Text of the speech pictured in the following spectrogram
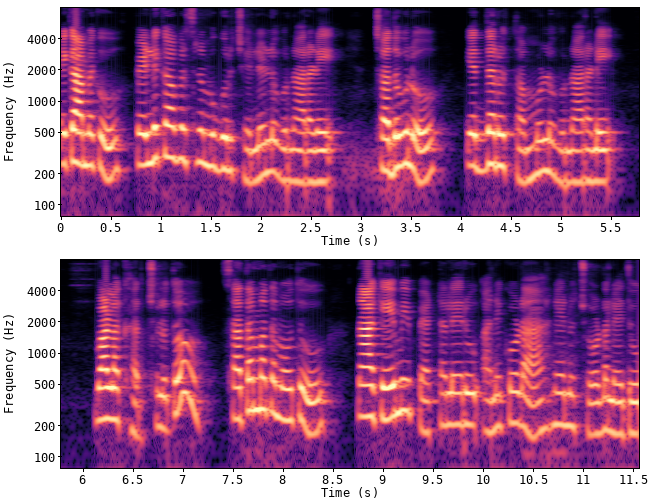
ఇక ఆమెకు పెళ్ళి కావలసిన ముగ్గురు చెల్లెళ్ళు ఉన్నారని చదువులో ఇద్దరు తమ్ముళ్ళు ఉన్నారని వాళ్ళ ఖర్చులతో సతమతమవుతూ నాకేమీ పెట్టలేరు అని కూడా నేను చూడలేదు.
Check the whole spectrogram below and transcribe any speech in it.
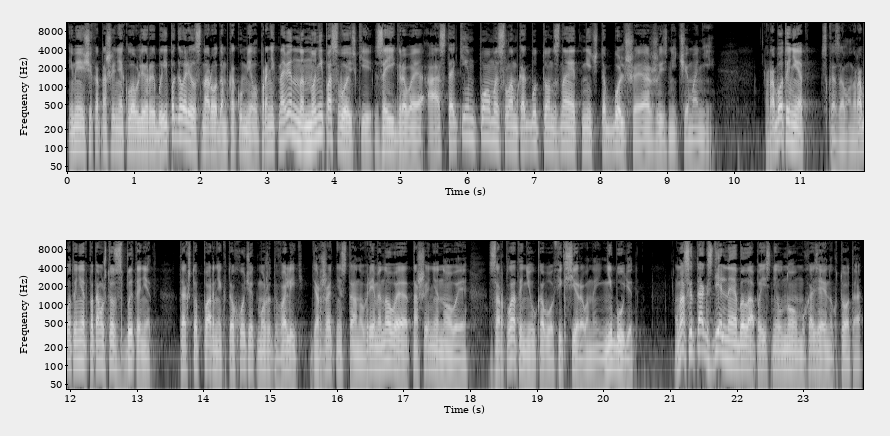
имеющих отношение к ловле рыбы, и поговорил с народом, как умел, проникновенно, но не по-свойски, заигрывая, а с таким помыслом, как будто он знает нечто большее о жизни, чем они. «Работы нет», — сказал он. «Работы нет, потому что сбыта нет. Так что парни, кто хочет, может валить. Держать не стану. Время новое, отношения новые. Зарплаты ни у кого фиксированной не будет. «У нас и так сдельная была», — пояснил новому хозяину кто-то.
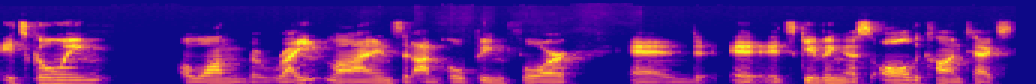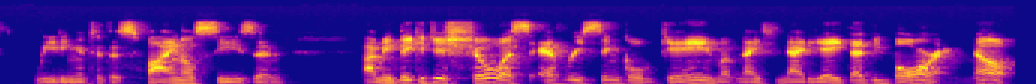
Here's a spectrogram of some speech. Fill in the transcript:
it's going along the right lines that I'm hoping for, and it's giving us all the context leading into this final season. I mean, they could just show us every single game of 1998. That'd be boring. No,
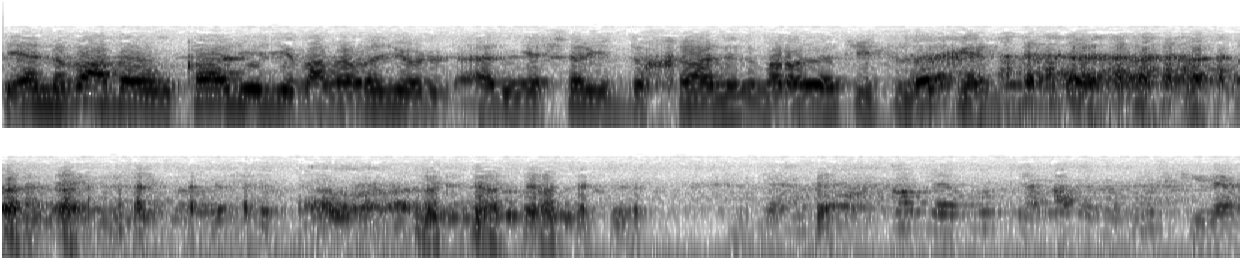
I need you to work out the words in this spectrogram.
لأن بعضهم قال يجب على الرجل أن يشتري الدخان للمرأة التي تدخن قبل مدة حدثت مشكلة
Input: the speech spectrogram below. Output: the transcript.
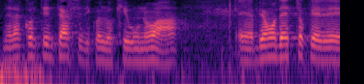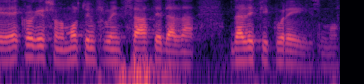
nell'accontentarsi di quello che uno ha. E abbiamo detto che le ecloghe sono molto influenzate dalla, dall'epicureismo.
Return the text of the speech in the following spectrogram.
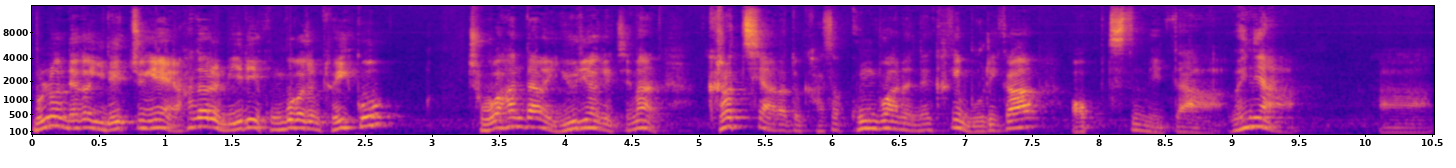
물론 내가 이 넷 중에 하나를 미리 공부가 좀 돼 있고 좋아한다면 유리하겠지만 그렇지 않아도 가서 공부하는 데 크게 무리가 없습니다. 왜냐? 아,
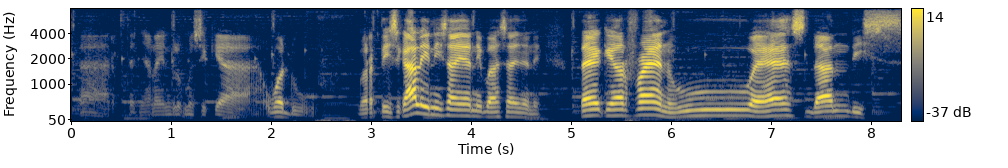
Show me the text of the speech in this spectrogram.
Bentar kita nyalain dulu musik ya. Waduh Ngerti sekali nih saya nih bahasanya nih. Take your friend who has done this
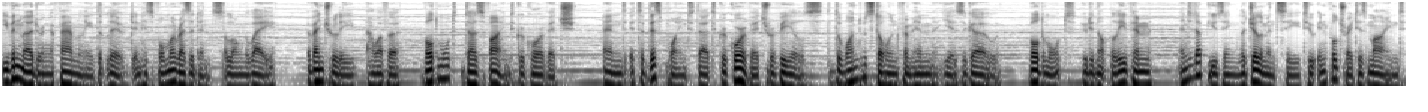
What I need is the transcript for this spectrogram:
even murdering a family that lived in his former residence along the way. Eventually, however, Voldemort does find Gregorovitch and it's at this point that Gregorovitch reveals that the wand was stolen from him years ago. Voldemort, who did not believe him, ended up using legilimency to infiltrate his mind,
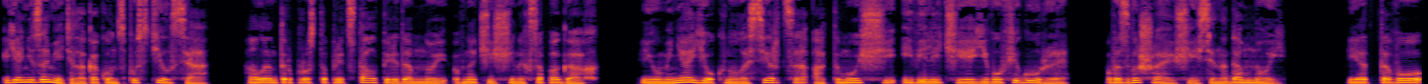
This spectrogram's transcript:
Я не заметила, как он спустился, а Лентер просто предстал передо мной в начищенных сапогах, и у меня ёкнуло сердце от мощи и величия его фигуры, возвышающейся надо мной, и от того,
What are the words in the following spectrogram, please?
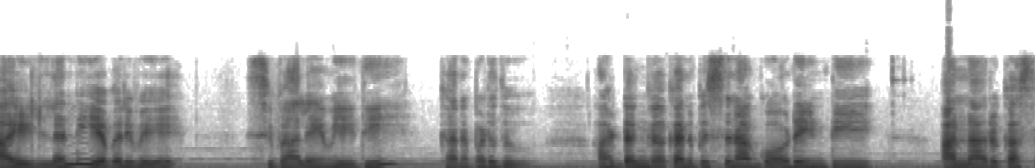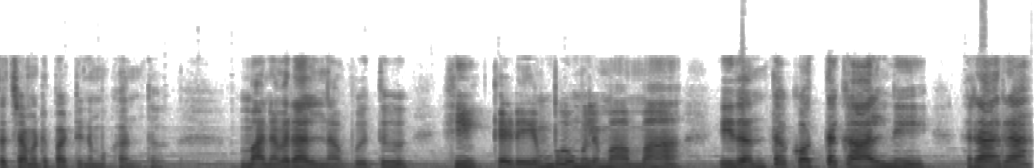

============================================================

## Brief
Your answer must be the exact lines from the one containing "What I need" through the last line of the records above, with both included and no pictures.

## Result for this task
What I need is the transcript for this spectrogram:
even murdering a family that lived in his former residence along the way. Eventually, however, Voldemort does find Gregorovitch and it's at this point that Gregorovitch reveals that the wand was stolen from him years ago. Voldemort, who did not believe him, ended up using legilimency to infiltrate his mind,
This spectrogram's transcript:
Я не заметила, как он спустился, а Лентер просто предстал передо мной в начищенных сапогах, и у меня ёкнуло сердце от мощи и величия его фигуры, возвышающейся надо мной, и от того,
What are the words in the following spectrogram, please?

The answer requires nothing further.